Wisconsin has won back-to-back games to start Big Ten play, although it sure doesn’t seem like the Badgers are carrying a lot of momentum into their matchup with Michigan on Saturday.
That’s probably because 10th-ranked UW (4-1, 2-0 Big Ten) will try to slow the No. 13 Wolverines with a defense mostly held together by medical tape.
Cornerbacks Caesar Williams (left leg) and Deron Harrell (head) likely will be game-time decisions, but sophomore defensive end Isaiahh Loudermilk already has been declared out with an ankle injury.
Loudermilk’s absence will weaken an already anemic pass rush for UW. The Badgers have managed only five sacks this season and linebacker Andrew Van Ginkel has been limited in the last two games with a leg injury.
GAME DAY: Wisconsin vs. Michigan preview, prediction
Redshirt freshman walk-on Matt Henningsen probably will get the call to start for Loudermilk. UW starts another redshirt freshman, Kayden Lyles, at the other defensive end spot.
Henningsen and Lyles started together in the season opener when Loudermilk was recovering from a knee injury.
“Matt Henningsen and Kayden hadn’t played (then),” UW coach Paul Chryst said Thursday. “This is Game 6. They know what it’s like to play in a game.
“Now we haven’t played Michigan yet, but each week there’s a different challenge to it. But guys have played.”
UW guard Beau Benzschawel knows that the offense might have to carry the team a bit more this week. And in order for the Badgers to sustain drives, Benzschawel and his cohorts on the offensive line must have success against the ultra-talented front seven of the Michigan defense.
“I think we know that this game is going to fall on our shoulders,” Benzschawel said. “Running backs aren’t going to be able to bust big runs if the holes aren’t there for them.
“Ultimately it falls on us, so I don’t think it really matters who’s across from us.”
It would help the Badgers if they could get off to a better start than they did against Nebraska last weekend.
UW ended up with 41 points, but that could have been much higher if the Badgers hadn’t settled for field goals on their first scoring drives.

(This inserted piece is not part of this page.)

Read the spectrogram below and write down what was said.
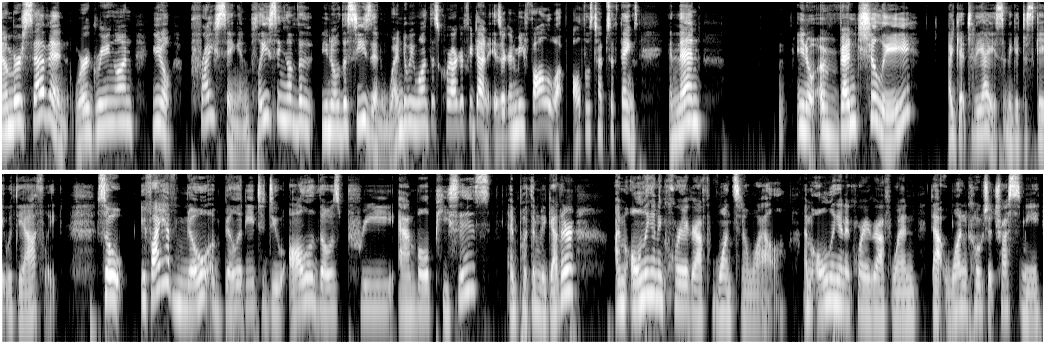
Number seven, we're agreeing on, you know, pricing and placing of the, you know, the season. When do we want this choreography done? Is there going to be follow up? All those types of things. And then, you know, eventually I get to the ice and I get to skate with the athlete. So if I have no ability to do all of those preamble pieces and put them together, I'm only going to choreograph once in a while. I'm only going to choreograph when that one coach that trusts me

On their first drive, the Badgers piled up 63 yards in 15 plays while taking 7 minutes and 52 seconds off the clock. But the drive came to a halt when quarterback Alex Hornibrook could not complete a pass to wide receiver Kendric Pryor on third and 7. UW settled for a 30-yard field goal by Rafael Gaglianone.

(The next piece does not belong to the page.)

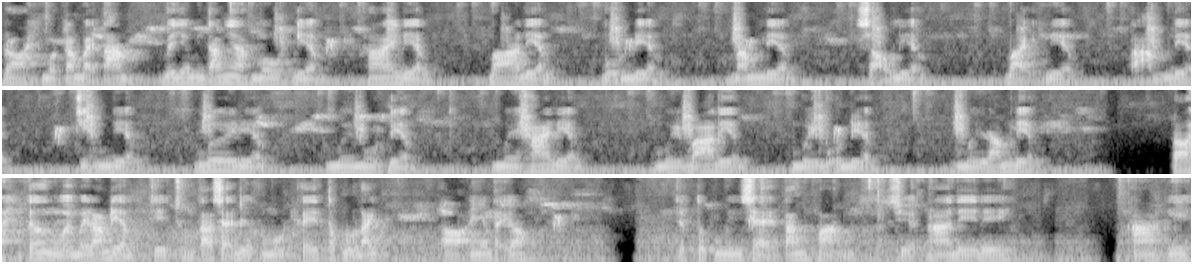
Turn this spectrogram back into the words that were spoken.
Rồi 178 bây giờ mình tăng nha. 1 điểm 2 điểm 3 điểm 4 điểm 5 điểm 6 điểm 7 điểm 8 điểm 9 điểm 10 điểm 11 điểm 12 điểm 13 điểm 14 điểm 15 điểm. Rồi, tương ứng với 15 điểm thì chúng ta sẽ được một cái tốc độ đánh. Đó, anh em thấy không? Tiếp tục mình sẽ tăng khoảng chuyển ADD à ghi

In the second quarter, UW moved the ball 41 yards but stalled when Hornibrook had a pass to A.J. Taylor broken up on another third-and-7 play. Gaglianone hit a 28-yard field goal.
“I think it was just small things, execution,” Hornibrook said. “There were some third downs that we didn’t get. That was the reason we had to settle for a field goal.
“We moved the ball pretty well, we just didn’t end up with six points. We ended up with three and I think that’s just converting those third downs and keeping those drive going.”
Dominating time of possession is often a key part of winning on the road. UW has been very successful winning away from home under Chryst, going 15-1 in true road games. The Badgers have won 10 straight on the road, the second-longest streak in the nation behind Oklahoma (17).
A win at Michigan Stadium with an undermanned defense would be a big statement for UW.
“Shoot, man, any time you win games is big,” UW offensive coordinator Joe Rudolph said. “You can see it all over this conference. There’s great matchups, there’s great players, there’s great coaching.
“Guys come in with game plans that do their best and can give you trouble no matter who they are. I think you celebrate every win and hope you grow from every game.”
Source : https://www.jsonline.com/story/sports/college/uw/2018/10/12/uw-not-full-strength-heading-into-big-game-michigan/1609820002/